◆ **PROVIDED INFORMATION**
··········

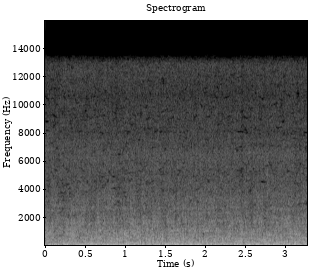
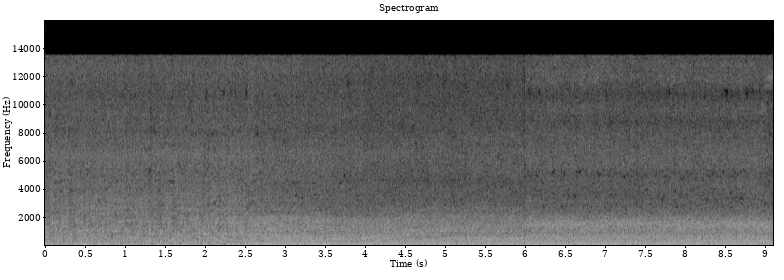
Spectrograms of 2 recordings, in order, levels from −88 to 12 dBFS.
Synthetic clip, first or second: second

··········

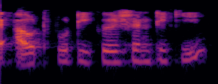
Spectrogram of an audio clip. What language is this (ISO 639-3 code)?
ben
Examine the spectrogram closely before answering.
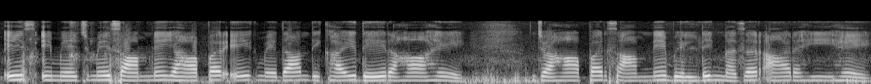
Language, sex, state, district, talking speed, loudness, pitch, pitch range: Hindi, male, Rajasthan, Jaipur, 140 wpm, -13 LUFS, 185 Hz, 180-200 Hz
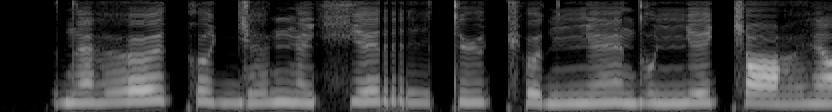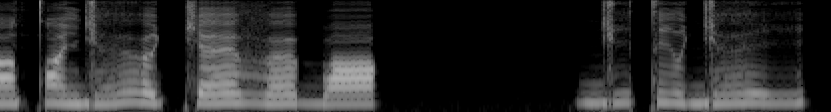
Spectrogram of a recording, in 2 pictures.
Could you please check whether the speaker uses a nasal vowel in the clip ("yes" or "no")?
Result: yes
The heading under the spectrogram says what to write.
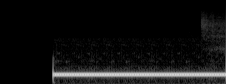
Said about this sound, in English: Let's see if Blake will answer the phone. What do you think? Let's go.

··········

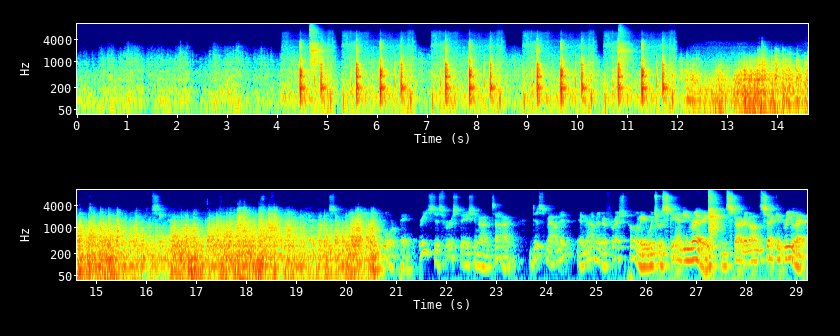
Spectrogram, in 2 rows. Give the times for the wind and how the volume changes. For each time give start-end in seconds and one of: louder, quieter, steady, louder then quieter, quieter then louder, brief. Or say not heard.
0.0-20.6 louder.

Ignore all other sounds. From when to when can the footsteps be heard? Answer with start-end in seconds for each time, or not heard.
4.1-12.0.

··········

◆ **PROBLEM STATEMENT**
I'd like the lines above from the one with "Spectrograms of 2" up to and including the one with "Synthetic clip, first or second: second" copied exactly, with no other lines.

◆ **RESPONSE AREA**
Spectrograms of 2 recordings, in order, levels from −88 to 12 dBFS.
Synthetic clip, first or second: second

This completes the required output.